Bloodlands. Europe Between Hitler and Stalin

T. Snyder: Bloodlands

In the middle of Europe, in the middle of the twentieth century, the Nazi and Soviet regimes starved, shot and gassed fourteen million people in a zone of death between Berlin and Moscow. These were the bloodlands – today’s Ukraine, Belarus, Poland, western Russia and the eastern Baltic coast. In a twelve-year period – 1933 to 1945 – as a result of deliberate polices unrelated to combat, an average of more than a million civilians were murdered annually. At the end of the Second World War the bloodlands fell behind the iron curtain, leaving their history in darkness. In this revelatory book Yale historian Timothy Snyder offers a groundbreaking investigation of Europe’s killing fields and a sustained explanation of the motives and methods of both Hitler and Stalin. He anchors the history of Hitler’s Holocaust and Stalin’s Terror in their time and place and provides a fresh account of the relationship between the two regimes. Using scholarly literature and primary sources in all relevant languages, Snyder pays special attention to the testimony of the victims: the letters home, the notes flung from trains, the diaries found on corpses. Brilliantly researched, profoundly humane, authoritative and original, Bloodlands re-examines the greatest tragedy in European history and forces us to rethink our past.

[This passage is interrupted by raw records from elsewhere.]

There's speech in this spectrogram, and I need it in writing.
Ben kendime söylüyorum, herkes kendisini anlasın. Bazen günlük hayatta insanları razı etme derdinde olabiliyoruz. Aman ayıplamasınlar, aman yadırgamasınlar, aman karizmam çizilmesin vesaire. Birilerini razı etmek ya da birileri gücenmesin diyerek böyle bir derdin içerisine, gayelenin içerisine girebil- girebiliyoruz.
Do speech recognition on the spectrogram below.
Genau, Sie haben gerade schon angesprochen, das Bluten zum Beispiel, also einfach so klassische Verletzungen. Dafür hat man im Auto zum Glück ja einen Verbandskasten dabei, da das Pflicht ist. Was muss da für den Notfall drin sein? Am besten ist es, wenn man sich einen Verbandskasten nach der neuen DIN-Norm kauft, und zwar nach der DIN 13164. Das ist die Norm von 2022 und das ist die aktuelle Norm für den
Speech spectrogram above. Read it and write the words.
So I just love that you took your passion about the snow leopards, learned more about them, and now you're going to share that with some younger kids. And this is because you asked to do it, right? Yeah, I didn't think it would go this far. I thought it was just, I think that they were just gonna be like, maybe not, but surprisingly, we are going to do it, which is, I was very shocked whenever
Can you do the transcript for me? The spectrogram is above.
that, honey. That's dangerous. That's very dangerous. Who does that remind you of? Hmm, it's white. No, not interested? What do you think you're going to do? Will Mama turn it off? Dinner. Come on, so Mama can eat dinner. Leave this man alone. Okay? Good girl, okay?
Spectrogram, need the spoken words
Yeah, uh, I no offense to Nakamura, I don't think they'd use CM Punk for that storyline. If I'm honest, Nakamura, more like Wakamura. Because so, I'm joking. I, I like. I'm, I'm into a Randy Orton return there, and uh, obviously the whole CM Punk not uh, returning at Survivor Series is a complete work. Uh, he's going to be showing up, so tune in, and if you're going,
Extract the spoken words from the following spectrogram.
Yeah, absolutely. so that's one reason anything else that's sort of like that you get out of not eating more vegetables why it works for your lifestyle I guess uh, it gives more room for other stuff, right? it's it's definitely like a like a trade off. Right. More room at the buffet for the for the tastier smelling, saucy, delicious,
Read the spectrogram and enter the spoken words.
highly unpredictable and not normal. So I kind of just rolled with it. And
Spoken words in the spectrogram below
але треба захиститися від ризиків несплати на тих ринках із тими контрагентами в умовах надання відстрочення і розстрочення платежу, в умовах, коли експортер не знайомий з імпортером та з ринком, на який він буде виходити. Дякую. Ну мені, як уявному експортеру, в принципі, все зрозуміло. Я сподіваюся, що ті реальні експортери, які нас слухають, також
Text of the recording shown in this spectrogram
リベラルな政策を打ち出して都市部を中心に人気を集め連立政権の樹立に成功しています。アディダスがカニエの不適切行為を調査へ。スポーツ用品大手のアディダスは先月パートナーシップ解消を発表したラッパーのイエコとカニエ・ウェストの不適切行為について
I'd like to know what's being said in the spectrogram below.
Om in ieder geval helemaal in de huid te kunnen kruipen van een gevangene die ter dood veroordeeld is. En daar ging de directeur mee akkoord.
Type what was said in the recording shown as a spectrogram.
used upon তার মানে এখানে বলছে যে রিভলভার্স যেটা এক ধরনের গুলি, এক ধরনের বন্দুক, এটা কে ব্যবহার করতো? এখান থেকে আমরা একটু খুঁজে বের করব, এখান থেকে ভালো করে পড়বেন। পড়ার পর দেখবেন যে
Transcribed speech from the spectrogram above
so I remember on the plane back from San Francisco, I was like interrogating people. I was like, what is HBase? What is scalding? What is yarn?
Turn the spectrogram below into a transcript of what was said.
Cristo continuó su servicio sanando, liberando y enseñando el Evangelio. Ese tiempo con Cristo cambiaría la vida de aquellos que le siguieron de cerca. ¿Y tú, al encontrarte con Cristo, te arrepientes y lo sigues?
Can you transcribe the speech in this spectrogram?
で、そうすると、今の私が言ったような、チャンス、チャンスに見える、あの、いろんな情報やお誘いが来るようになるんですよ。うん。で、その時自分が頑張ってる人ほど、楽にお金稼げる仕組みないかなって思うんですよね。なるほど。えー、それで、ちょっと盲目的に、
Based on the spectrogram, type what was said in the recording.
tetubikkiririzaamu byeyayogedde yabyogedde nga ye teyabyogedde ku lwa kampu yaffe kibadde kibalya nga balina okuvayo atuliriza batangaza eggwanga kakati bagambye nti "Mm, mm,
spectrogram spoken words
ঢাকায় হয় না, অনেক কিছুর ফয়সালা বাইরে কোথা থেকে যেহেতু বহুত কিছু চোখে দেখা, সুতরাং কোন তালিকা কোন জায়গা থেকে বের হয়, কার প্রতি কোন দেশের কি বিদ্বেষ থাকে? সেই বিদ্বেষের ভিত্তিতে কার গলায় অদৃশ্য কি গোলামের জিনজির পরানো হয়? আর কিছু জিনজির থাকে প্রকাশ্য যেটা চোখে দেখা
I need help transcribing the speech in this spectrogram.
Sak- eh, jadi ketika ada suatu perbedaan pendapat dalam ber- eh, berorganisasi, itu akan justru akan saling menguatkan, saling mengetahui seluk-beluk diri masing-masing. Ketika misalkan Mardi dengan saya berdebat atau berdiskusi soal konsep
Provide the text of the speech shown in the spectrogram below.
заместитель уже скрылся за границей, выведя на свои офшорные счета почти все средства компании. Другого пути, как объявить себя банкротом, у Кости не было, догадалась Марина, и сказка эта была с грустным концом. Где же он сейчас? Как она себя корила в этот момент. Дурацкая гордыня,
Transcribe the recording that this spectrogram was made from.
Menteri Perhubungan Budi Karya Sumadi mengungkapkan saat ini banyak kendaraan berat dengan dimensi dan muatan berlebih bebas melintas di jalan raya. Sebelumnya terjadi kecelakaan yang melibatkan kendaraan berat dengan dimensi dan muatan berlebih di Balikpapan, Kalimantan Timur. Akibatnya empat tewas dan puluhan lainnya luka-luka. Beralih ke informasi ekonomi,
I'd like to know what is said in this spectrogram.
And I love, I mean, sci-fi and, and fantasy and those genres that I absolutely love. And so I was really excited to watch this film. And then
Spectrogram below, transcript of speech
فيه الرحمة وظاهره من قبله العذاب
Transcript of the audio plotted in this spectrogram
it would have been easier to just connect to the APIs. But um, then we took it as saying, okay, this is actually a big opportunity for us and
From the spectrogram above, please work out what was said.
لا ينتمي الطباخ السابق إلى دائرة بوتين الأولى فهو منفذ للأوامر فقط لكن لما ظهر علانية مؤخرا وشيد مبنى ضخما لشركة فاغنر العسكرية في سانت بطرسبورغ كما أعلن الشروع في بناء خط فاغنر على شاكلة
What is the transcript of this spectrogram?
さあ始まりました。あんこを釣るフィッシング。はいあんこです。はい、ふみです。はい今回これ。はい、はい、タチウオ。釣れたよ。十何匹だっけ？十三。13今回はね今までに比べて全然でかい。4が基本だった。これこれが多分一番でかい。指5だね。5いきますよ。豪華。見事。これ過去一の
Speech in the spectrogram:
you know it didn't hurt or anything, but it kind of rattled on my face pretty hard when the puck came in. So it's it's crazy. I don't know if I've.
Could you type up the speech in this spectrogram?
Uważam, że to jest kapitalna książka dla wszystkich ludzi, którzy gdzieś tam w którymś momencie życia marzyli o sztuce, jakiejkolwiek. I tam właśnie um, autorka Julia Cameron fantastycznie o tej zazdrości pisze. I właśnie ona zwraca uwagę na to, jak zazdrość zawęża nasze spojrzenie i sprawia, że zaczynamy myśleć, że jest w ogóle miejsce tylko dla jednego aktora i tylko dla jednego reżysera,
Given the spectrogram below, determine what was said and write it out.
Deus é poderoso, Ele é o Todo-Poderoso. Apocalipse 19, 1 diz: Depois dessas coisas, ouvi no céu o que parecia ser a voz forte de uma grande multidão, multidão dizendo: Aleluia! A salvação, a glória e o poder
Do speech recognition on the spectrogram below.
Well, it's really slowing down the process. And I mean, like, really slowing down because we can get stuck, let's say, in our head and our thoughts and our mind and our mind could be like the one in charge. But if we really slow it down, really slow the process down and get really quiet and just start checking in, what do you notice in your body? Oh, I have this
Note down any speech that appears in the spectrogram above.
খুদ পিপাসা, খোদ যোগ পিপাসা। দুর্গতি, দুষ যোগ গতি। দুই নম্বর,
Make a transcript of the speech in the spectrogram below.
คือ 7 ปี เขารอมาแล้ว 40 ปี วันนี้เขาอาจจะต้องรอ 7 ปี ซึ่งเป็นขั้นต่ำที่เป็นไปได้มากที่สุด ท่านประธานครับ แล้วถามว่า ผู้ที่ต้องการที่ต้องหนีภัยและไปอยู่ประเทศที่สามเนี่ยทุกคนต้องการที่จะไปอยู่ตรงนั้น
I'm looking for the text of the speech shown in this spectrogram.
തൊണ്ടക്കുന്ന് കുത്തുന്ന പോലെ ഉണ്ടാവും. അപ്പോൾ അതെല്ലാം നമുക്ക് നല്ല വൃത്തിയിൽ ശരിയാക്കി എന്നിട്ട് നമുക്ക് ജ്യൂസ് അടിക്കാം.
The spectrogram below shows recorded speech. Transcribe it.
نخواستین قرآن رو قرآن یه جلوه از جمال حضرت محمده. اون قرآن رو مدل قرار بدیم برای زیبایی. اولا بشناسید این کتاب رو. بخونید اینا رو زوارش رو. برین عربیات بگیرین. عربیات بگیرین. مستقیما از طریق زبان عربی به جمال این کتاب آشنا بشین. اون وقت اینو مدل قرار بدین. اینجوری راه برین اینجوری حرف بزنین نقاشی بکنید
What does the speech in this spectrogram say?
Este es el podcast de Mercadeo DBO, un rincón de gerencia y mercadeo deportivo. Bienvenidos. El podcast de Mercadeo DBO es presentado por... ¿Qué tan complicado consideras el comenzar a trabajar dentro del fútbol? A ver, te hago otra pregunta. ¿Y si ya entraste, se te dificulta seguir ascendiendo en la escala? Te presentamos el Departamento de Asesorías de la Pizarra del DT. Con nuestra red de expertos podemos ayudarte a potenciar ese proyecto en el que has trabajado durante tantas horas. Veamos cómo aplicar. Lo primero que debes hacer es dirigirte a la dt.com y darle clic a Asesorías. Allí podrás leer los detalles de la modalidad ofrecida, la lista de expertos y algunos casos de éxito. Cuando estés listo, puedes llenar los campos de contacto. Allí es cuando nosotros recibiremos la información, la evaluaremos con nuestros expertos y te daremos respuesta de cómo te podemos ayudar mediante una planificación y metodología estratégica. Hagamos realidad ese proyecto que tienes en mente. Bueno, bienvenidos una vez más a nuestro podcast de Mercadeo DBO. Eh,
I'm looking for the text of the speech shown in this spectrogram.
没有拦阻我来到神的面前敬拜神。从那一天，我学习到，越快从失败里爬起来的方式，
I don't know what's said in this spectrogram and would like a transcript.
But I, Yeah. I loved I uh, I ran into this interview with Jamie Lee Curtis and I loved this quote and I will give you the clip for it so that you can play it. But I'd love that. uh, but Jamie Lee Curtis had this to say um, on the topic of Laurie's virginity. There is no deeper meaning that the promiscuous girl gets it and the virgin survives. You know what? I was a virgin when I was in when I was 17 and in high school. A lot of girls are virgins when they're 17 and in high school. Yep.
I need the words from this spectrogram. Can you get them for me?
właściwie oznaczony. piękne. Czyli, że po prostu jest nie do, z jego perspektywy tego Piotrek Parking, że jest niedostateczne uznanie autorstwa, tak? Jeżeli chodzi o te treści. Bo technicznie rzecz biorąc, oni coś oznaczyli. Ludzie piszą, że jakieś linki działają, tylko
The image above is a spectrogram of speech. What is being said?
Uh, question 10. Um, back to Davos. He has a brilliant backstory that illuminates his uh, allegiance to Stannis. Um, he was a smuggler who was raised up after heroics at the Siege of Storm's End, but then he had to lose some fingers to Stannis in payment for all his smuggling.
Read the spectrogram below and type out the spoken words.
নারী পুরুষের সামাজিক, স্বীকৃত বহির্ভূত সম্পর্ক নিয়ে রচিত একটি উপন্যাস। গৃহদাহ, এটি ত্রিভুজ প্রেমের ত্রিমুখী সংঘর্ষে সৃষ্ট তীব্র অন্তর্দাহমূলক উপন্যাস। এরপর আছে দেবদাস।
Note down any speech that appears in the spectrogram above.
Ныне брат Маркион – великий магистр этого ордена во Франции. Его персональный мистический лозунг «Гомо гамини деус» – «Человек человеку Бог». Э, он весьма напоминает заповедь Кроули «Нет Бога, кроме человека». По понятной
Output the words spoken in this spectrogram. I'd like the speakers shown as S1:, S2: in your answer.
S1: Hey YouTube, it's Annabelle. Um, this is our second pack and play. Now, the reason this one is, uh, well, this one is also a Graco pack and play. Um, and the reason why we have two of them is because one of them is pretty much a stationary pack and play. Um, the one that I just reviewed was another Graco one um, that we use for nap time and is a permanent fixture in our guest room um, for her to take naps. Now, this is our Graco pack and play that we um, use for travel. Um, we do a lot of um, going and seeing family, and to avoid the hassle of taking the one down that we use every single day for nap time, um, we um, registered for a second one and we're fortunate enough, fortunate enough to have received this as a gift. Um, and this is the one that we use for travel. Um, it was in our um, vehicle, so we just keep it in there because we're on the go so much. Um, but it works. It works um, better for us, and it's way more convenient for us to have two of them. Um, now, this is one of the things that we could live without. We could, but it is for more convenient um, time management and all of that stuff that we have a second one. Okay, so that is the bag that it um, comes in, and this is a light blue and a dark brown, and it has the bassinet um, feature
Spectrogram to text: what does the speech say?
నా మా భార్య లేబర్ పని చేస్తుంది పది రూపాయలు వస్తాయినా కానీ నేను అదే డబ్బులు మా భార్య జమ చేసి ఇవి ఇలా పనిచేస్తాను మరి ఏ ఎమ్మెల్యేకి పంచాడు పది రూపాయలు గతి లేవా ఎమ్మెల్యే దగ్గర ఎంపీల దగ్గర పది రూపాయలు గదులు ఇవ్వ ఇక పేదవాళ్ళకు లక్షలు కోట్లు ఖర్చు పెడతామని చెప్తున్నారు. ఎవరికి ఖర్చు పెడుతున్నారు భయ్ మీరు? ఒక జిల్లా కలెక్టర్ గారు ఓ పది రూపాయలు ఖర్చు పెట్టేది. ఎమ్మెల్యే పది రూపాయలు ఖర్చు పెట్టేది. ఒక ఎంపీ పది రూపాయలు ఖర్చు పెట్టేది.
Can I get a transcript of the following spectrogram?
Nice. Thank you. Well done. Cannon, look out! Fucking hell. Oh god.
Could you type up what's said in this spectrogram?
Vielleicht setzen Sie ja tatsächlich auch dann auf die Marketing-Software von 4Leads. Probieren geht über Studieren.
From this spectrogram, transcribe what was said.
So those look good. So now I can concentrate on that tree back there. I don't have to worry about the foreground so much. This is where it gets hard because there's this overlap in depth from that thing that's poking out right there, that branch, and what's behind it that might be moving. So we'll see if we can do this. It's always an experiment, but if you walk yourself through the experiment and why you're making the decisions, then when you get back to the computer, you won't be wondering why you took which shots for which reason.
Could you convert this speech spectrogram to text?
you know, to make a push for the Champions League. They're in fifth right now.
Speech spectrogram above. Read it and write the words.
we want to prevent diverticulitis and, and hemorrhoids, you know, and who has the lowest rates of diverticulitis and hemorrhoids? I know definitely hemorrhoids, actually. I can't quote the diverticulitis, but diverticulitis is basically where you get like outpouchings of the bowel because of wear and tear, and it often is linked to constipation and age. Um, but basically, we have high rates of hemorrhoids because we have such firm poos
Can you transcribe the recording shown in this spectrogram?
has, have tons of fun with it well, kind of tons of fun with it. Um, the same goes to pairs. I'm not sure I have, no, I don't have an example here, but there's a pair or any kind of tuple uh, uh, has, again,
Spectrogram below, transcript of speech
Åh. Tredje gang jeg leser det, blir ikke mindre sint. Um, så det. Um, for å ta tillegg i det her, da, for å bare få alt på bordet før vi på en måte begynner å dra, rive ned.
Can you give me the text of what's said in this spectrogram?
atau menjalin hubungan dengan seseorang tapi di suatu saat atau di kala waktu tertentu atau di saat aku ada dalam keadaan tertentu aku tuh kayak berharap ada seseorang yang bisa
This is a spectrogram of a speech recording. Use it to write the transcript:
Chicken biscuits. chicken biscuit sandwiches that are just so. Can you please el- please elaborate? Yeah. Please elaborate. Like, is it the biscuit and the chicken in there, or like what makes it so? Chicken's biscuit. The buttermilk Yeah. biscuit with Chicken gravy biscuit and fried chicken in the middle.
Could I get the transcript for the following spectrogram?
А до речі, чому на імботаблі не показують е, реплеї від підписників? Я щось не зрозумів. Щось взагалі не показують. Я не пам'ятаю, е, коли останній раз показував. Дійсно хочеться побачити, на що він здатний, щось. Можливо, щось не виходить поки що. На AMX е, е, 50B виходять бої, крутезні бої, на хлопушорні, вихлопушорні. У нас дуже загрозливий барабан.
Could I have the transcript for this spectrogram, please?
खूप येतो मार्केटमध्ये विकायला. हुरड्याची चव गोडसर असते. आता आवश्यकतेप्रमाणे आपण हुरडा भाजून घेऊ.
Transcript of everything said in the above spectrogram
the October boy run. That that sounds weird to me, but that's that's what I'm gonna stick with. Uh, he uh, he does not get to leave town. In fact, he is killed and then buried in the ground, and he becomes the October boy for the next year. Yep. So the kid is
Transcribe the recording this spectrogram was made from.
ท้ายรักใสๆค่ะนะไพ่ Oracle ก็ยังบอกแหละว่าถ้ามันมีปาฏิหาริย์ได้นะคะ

Recent Publications

  • vec_transformation-of-foreignpolicy

    The Transformation of Foreign Policy

    The study of foreign policy is usually concerned with the interaction of states, which date back to the so-called “Westphalian system,” also the time at which modern “foreign policy” vocabulary was invented. Given the close semantic ties between the two, examining foreign policy in earlier as well as in later periods involves conceptual and terminological …
    Read more

  • Border Crossings

    Border Crossings: Grenzverschiebungen und Grenzüberschreitungen in einer globalisierten Welt

    Die vielfältigen Transformationsprozesse im Zuge der Globalisierung stellen herkömmliche politische, gesellschaftliche und kulturelle Grenzen zunehmend in Frage. Die erhöhte Mobilität von Menschen, Kapital, Gütern, Bildern und Informationen und die durch Telekommunikationstechnologien ermöglichte dichte Vernetzung von Individuen und Organisationen über nationalstaatliche Grenzen hinweg lassen die Globalisierung als Epoche der Grenzüberschreitungen erscheinen. Damit wird jedoch keine entgrenzte …
    Read more

  • Paradoxes of Peace in 19th Century Europe_web

    Paradoxes of Peace in Nineteenth Century Europe

    ‘Peace’ is often simplistically assumed to be war’s opposite, and as such is not examined closely or critically idealized in the literature of peace studies, its crucial role in the justification of war is often overlooked. Starting from a critical view that the value of ‘restoring peace’ or ‘keeping peace’ is, and has been, regularly …
    Read more